oko Morgenstern is originally from Tokyo. She started creative writing while she was living in Canada. Her short stories and essays have appeared in The Montreal Review, The Globe and Mail, Salon II, and The Great Lakes Review, among others. Her Japanese translation of The Printmaker’s Daughter by the Canadian novelist Katherine Govier was published in Tokyo in June 2014.
Yoko learned English and Creative Writing at the University of Toronto. She took two ESL courses from 1997 to 1998, Academic Writing in 2008, and also participated in the U of T Summer Writing School in 2008.
She received a BA in Political Science from the University of Tsukuba, and a Post-Graduate Diploma in Journalism from Sheridan College. Currently she is at work on an MA in English and American Literature at the University of Bamberg.
Double Exile is Yoko’s debut novel. It is a story centering on a young woman’s travels to Germany, in hopes of obtaining the necessary information she needs to complete her thesis.
Ayumi has left her family and friends in Japan, and is on a mission to uncover as much as she can about the trials and tribulations of the German writer Hans Carossa.
During the Nazi occupation, Hans refused to leave Germany as he did not wish to become an exile. Ayumi is hoping to dig up all of the facts concerning Hans, and finally get to the bottom of why he was labelled a controversial figure in history.
During her research, Ayumi encounters Alex, an old man who claims to have personally known Hans.
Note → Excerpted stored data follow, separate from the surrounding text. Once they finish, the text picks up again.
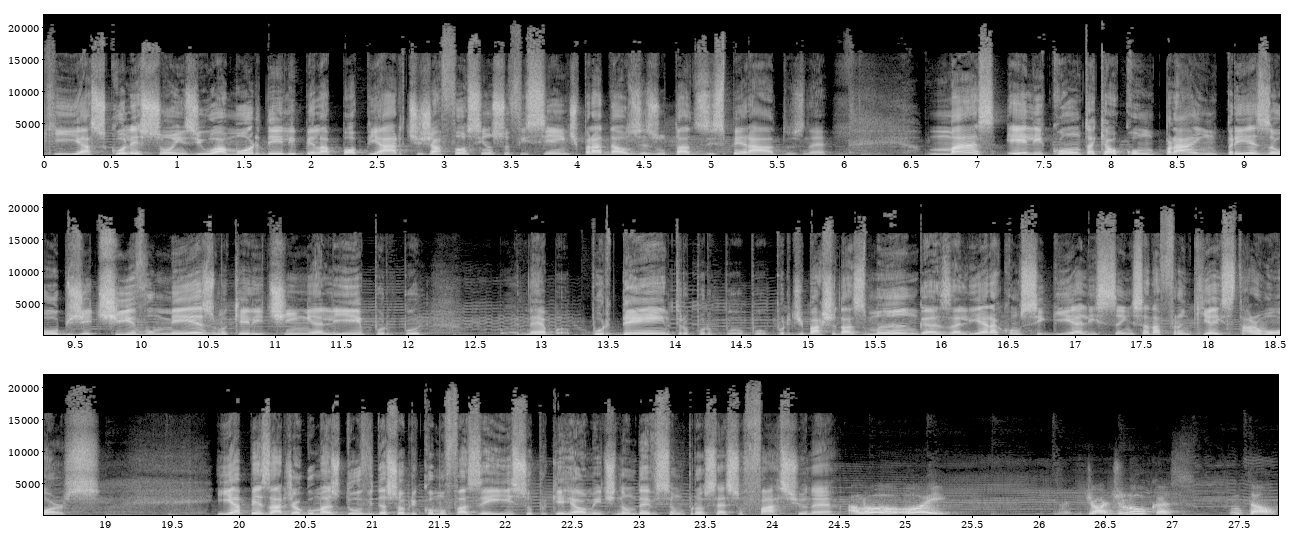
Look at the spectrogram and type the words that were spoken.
que as coleções e o amor dele pela pop art já fossem o suficiente para dar os resultados esperados, né? Mas ele conta que ao comprar a empresa, o objetivo mesmo que ele tinha ali por, por, né, por dentro, por, por, por debaixo das mangas ali, era conseguir a licença da franquia Star Wars. E apesar de algumas dúvidas sobre como fazer isso, porque realmente não deve ser um processo fácil, né? Alô, oi? George Lucas? Então,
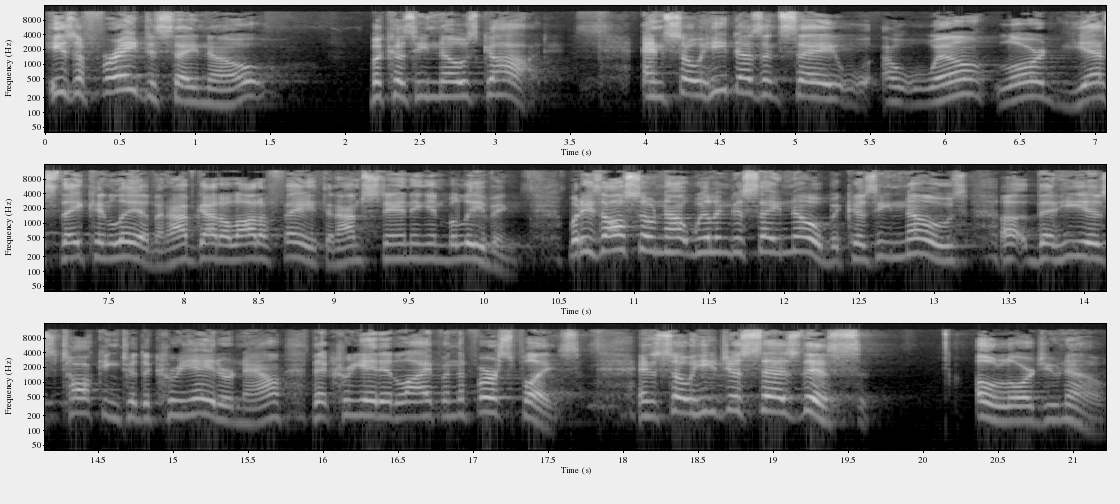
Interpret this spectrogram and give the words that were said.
He's afraid to say no because he knows God. And so he doesn't say, uh, Well, Lord, yes, they can live, and I've got a lot of faith, and I'm standing and believing. But he's also not willing to say no because he knows uh, that he is talking to the Creator now that created life in the first place. And so he just says this Oh, Lord, you know.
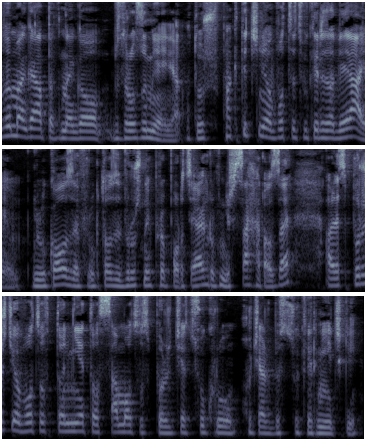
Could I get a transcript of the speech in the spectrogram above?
wymaga pewnego zrozumienia. Otóż faktycznie owoce cukier zawierają glukozę, fruktozę w różnych proporcjach, również sacharozę, ale spożycie owoców to nie to samo co spożycie cukru chociażby z cukierniczki.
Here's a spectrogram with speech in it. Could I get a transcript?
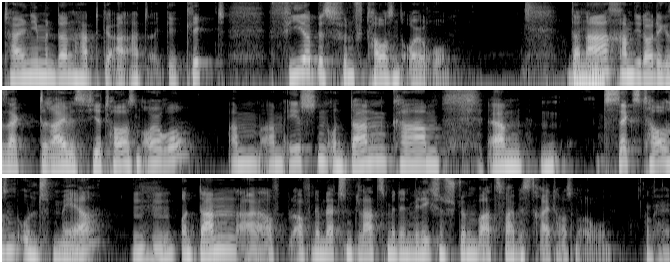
Teilnehmenden hat, ge hat geklickt 4.000 bis 5.000 Euro. Danach mhm. haben die Leute gesagt 3.000 bis 4.000 Euro am, am ehesten. Und dann kam ähm, 6000 und mehr. Mhm. Und dann äh, auf, auf dem letzten Platz mit den wenigsten Stimmen war 2.000 bis 3.000 Euro. Okay.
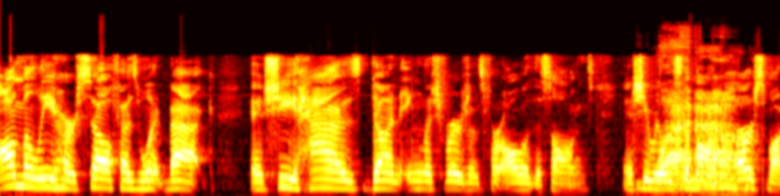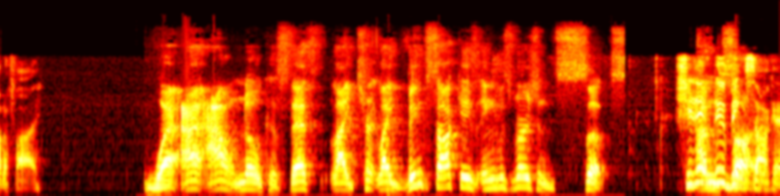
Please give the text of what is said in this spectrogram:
AmaLee herself has went back and she has done English versions for all of the songs, and she released them on her Spotify. Wow, I, I don't know because that's like like Binks' Sake's English version sucks. She didn't I'm do Binks' sorry. Sake.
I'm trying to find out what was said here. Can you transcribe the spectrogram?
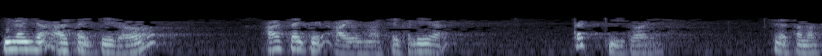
နိလန်းကြအားဆိုင်ပြီးတော့အားဆိုင်တဲ့အာယုမှာစိတ်ကလေးကတက်တည်သွားတယ်အဲဒါသမာသ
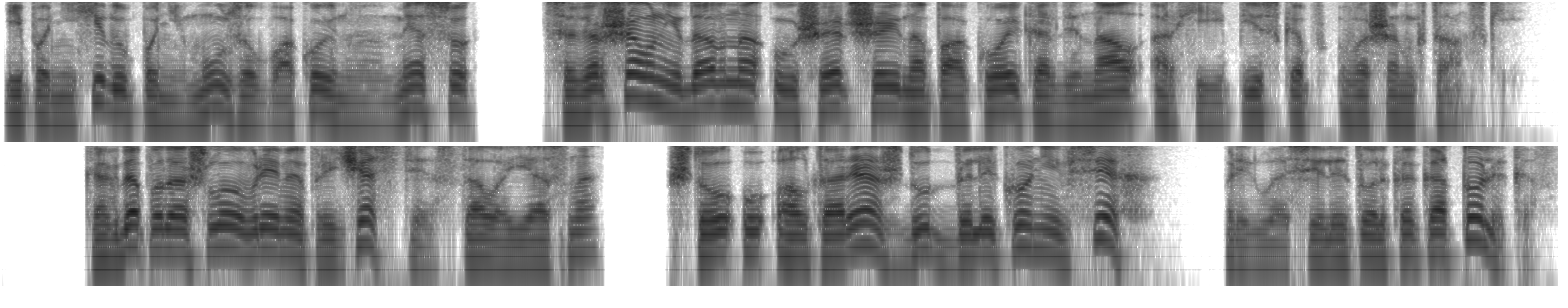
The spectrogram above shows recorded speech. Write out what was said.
и панихиду по нему за упокойную мессу совершал недавно ушедший на покой кардинал-архиепископ Вашингтонский. Когда подошло время причастия, стало ясно, что у алтаря ждут далеко не всех, пригласили только католиков.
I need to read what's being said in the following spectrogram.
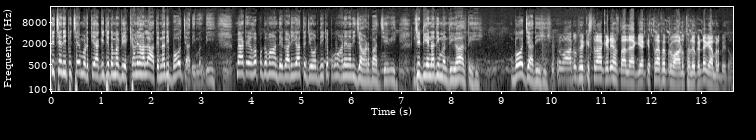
ਪਿੱਛੇ ਦੀ ਪਿੱਛੇ ਮੁੜ ਕੇ ਆ ਗਈ, ਜਦੋਂ ਮੈਂ ਵੇਖਿਆ ਨੇ ਹਾਲਾਤ ਇਹਨਾਂ ਦੀ ਬਹੁਤ ਜ਼ਿਆਦੀ ਮੰਦੀ। ਮੈਂ ਤੇ ਇਹੋ ਭਗਵਾਨ ਦੇ ਗਾੜੀ ਹੱਥ ਜੋੜਦੀ ਕਿ ਭਗਵਾਨ ਇਹਨਾਂ ਦੀ ਜਾਨ ਬਾਜੇ ਵੀ, ਜਿੱਡੀ ਇਹਨਾਂ ਦੀ ਮੰਦੀ ਹਾਲਤ ਸੀ। ਬਹੁਤ ਜ਼ਿਆਦੀ ਸੀ ਤੇ ਪਰਿਵਾਰ ਨੂੰ ਫਿਰ ਕਿਸ ਤਰ੍ਹਾਂ ਕਿਹੜੇ ਹਸਪਤਾਲ ਲੈ ਗਿਆ ਕਿਸ ਤਰ੍ਹਾਂ ਫਿਰ ਪਰਿਵਾਰ ਨੂੰ ਥੱਲੇ ਕੱਢਿਆ ਗਿਆ ਮਲਬੇ ਤੋਂ?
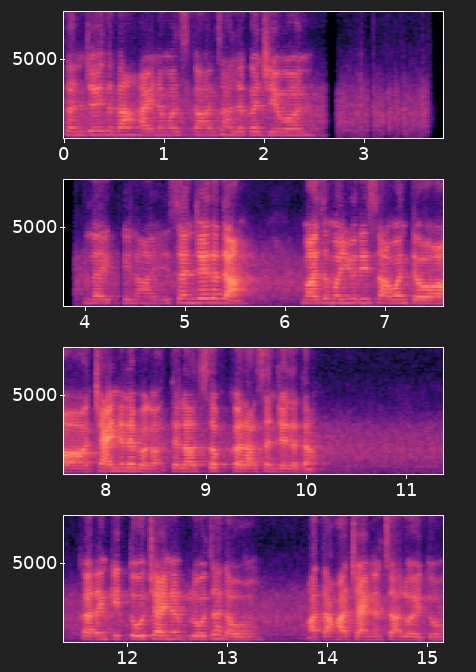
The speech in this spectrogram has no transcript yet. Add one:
संजय दादा हाय नमस्कार. झालं का जेवण? लाईक केला आहे. संजय दादा माझं मयुरी सावंत चॅनल आहे बघा. त्याला सब करा संजय दादा. कारण की तो चॅनल ग्लो झाला हो. आता हा चॅनल चालू आहे तो.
Believing that she has hit a gold mine, Ayumi devotes the rest of her stay in Germany to Alex. As she unravels the harrowing truths surrounding Hans, the narrative is drawn into the past where Hans narrates his own story.
Interweaving the past and present, Ayumi struggles to not only understand Hans’ role in the war, but her own misguided reasons for coming to Germany. As Alex and Ayumi grow closer, Ayumi soon unearths several shocking truths that force her to not only reassess her own relationship with Alex but ultimately, her own relationship with her past and also the dark side of Japanese history.
As for the Canadian/American context; Hans and his Jewish friend in Canada correspond by using underground mail service. The model of this character is a Toronto-based Jewish journalist who is a survivor of Nazi Germany as well as the imprisonment by the Canadian government.
Yoko’s novel has earned serious praise from all quarters. Katherine Govier, novelist and a passionate multiculturalism activist, observes, “Double Exile is a compact and moving tale that sheds light on the political choices made by those writers who stayed home in Nazi Germany. Morgenstern’s straightforward, clean style lets the story tell itself. Ayomi, backpacker from Tokyo, comes alive with her honest drive to understand betrayal and loyalty --in their lives and her own. Yoko Morgenstern is a debut novelist unafraid of complex questions, and gifted with the simple touch.”
Says Laura Lush, a poet and writer, “Many have written about the rise of Nazi Germany and the indelible mark it has left in history. But none has told the story of the plight of the German Jewish writers so well as Yoko Morgenstern has in Double Exile. In a trifecta of countries, time, and cultures, Morgenstern weaves a spellbinding psychological drama that innocently begins when a graduate student from Japan comes to Germany to search out the story of Hans Carossa, one of Germany’s greatest but seemingly most forgotten modernist writers. In prose that brims with intelligence and humanity, Morgenstern shows how Carossa and his contemporaries struggle with their decision to stay or flee Nazi Germany, a decision that results in equally unfavourable fates—accusations of pro-Nazi alliances if they stay or internment in countries such as Canada if they leave.”
Yoko's debut novel is being launched in Toronto on July 22 at the Japan Foundation, Toronto. Click here for details: Double Exile Book Release